- Serikawa T, Miura S, Okabe M, Hongo H, Tokutome M, Yoshikawa T, Takesue K, Adachi S, Osaka K, Matsukawa R, Yanagi D, Nozoe M, Kozai T, Hironaga K, Saku K, Yamamoto Y. Ratio of eicosapentaenoic acid to arachidonic acid is a critical risk factor for acute coronary syndrome in middle-aged older patients as well as younger adult patients. Journal of Cardiology. 2014;63(1):35–40.
- Ueeda M, Doumei T, Takaya Y, Ohnishi N, Takaishi A, Hirohata S, Miyoshi T, Shinohata R, Usui S, Kusachi S. Association of serum levels of arachidonic acid and eicosapentaenoic acid with prevalence of major adverse cardiac events after acute myocardial infarction. Heart Vessels. 2011;26(2):145–152.
- Tanaka K, Ishikawa Y, Yokoyama M, Origasa H, Matsuzaki M, Saito Y, Matsuzawa Y, Sasaki J, Oikawa S, Hishida H, Kita T, Kitabatake A, Nakaya N, Sakata T, Shimada K, Shirato K; JELIS Investigators, Japan. Reduction in the recurrence of stroke by eicosapentaenoic acid for hypercholesterolemic patients: subanalysis of the JELIS trial. Stroke. 2008;39(7):2052–2058.

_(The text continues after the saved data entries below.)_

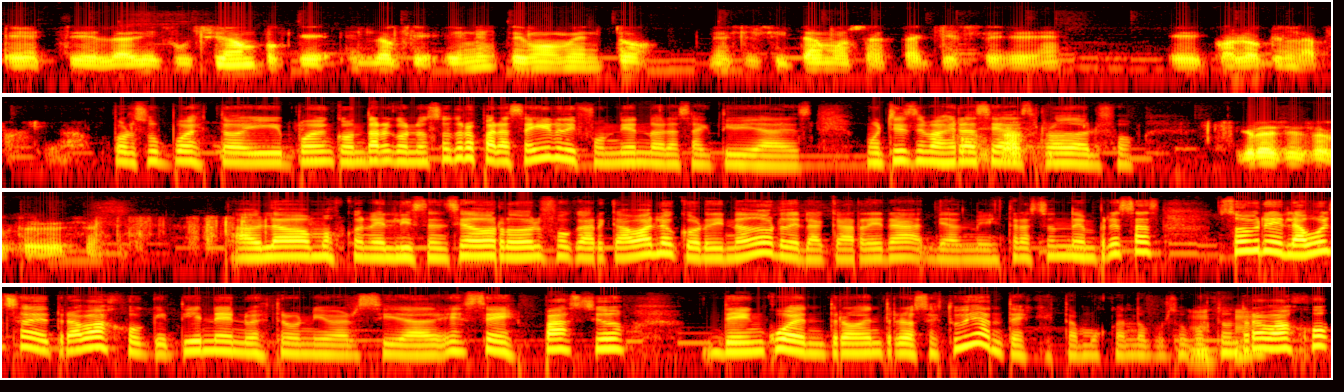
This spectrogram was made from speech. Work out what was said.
este, la difusión porque es lo que en este momento necesitamos hasta que se eh, coloque en la página. Por supuesto, y pueden contar con nosotros para seguir difundiendo las actividades. Muchísimas gracias, Rodolfo. Gracias a ustedes. Eh. Hablábamos con el licenciado Rodolfo Carcavalo, coordinador de la carrera de Administración de Empresas, sobre la bolsa de trabajo que tiene nuestra universidad, ese espacio de encuentro entre los estudiantes que están buscando, por supuesto, un trabajo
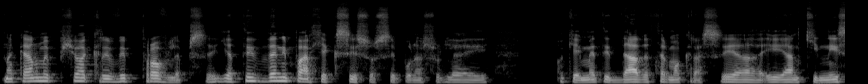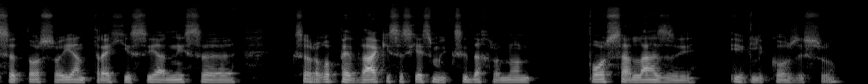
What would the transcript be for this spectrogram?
να κάνουμε πιο ακριβή πρόβλεψη, γιατί δεν υπάρχει εξίσωση που να σου λέει okay, με την τάδε θερμοκρασία ή αν κινείσαι τόσο ή αν τρέχεις ή αν είσαι ξέρω εγώ, παιδάκι σε σχέση με 60 χρονών πώς αλλάζει η γλυκόζη σου.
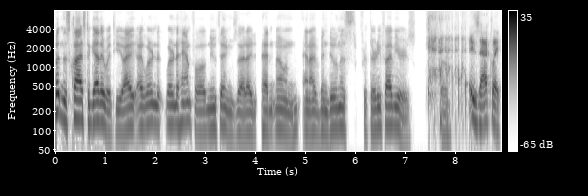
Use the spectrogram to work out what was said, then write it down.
putting this class together with you. I, I learned learned a handful of new things that I hadn't known, and I've been doing this for 35 years. So. exactly.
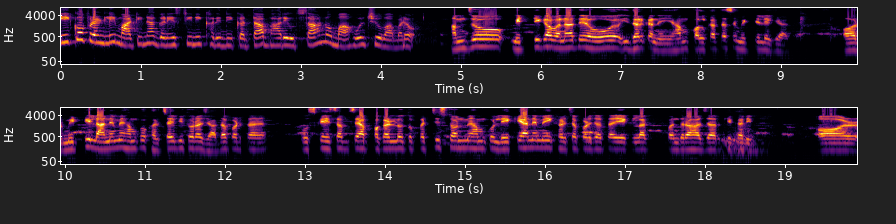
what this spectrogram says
ઇકો ફ્રેન્ડલી માટીના ગણેશજીની ખરીદી કરતા ભારે ઉત્સાહનો માહોલ જોવા મળ્યો हम जो मिट्टी का बनाते हैं वो इधर का नहीं है हम कोलकाता से मिट्टी लेके आते हैं और मिट्टी लाने में हमको खर्चा भी थोड़ा ज़्यादा पड़ता है उसके हिसाब से आप पकड़ लो तो 25 टन में हमको लेके आने में ही खर्चा पड़ जाता है एक लाख पंद्रह हज़ार के करीब। और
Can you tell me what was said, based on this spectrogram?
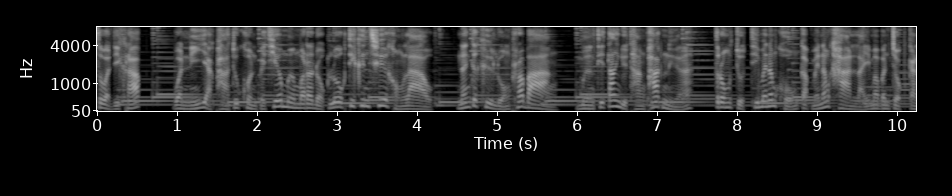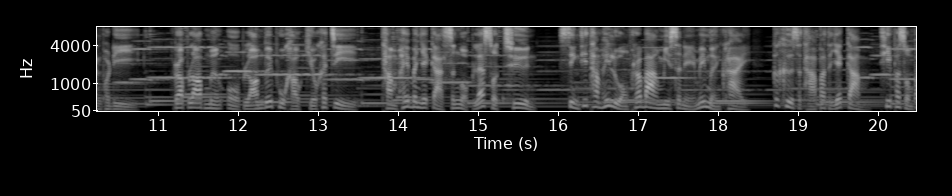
สวัสดีครับ วันนี้อยากพาทุกคนไปเที่ยวเมืองมรดกโลกที่ขึ้นชื่อของลาว นั่นก็คือหลวงพระบาง เมืองที่ตั้งอยู่ทางภาคเหนือ ตรงจุดที่แม่น้ำโขงกับแม่น้ำคานไหลมาบรรจบกันพอดี รอบๆเมืองโอบล้อมด้วยภูเขาเขียวขจีทำให้บรรยากาศสงบและสดชื่น สิ่งที่ทำให้หลวงพระบางมีเสน่ห์ไม่เหมือนใคร ก็คือสถาปัตยกรรมที่ผสมผ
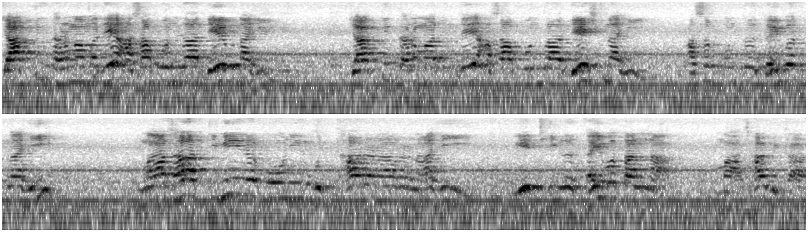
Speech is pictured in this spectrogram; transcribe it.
जागतिक धर्मामध्ये असा कोणता देव नाही जागतिक धर्मामध्ये असा कोणता देश नाही असं कोणतं दैवत नाही. माझा तिमीर कोणी उद्धारणार नाही येथील दैवतांना माझा विचार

- Watanabe S, Yoshihisa A, Kanno Y, Takiguchi M, Yokokawa T, Sato A, Miura S, Shimizu T, Abe S, Sato T, Suzuki S, Oikawa M, Sakamoto N, Yamaki T, Sugimoto K, Kunii H, Nakazato K, Suzuki H, Saitoh SI, Takeishi Y. Associations with eicosapentaenoic acid to arachidonic acid ration and mortality in hospitalized heart failure patients. Journal of Cardiac Failure. 2016;22(12):962–969.
- Okada K, Kotani K, Ishibashi S. Ankle-brachial index and eicosapentaenoic acid/arachidonic acid ratio in smokers with type 2 diabetes mellitus. Tobacco Induced Diseases. 2016;14:2.
- Manson JE, Cook NR, Lee IM, Christen W, Bassuk SS, Mora S, Gibson H, Albert CM, Gordon D, Copeland T, D’Agostino D, Friedenberg g, Ridge C, Bubes V, Giovannucci EL, Willett WC, Buring JE; VITAL Research Group. Marine n-3 Fatty Acids and Prevention of Cardiovascular Disease and Cancer. The New England Journal of Medicine. 2019;380(1):23-32.
- ORIGIN Trial Investigators, Bosch J, Gerstein HC, Dagenais GR, Diaz R, Dyal L, Jung H, Maggiono AP, Probstfield J, Ramachandran A, Riddle MC, Ryden LE, Yusuf S. n-3 fatty acids and cardiovascular outcomes in patients with dysglycemia. The New England Journal of Medicine. 2012;367(4):309-318.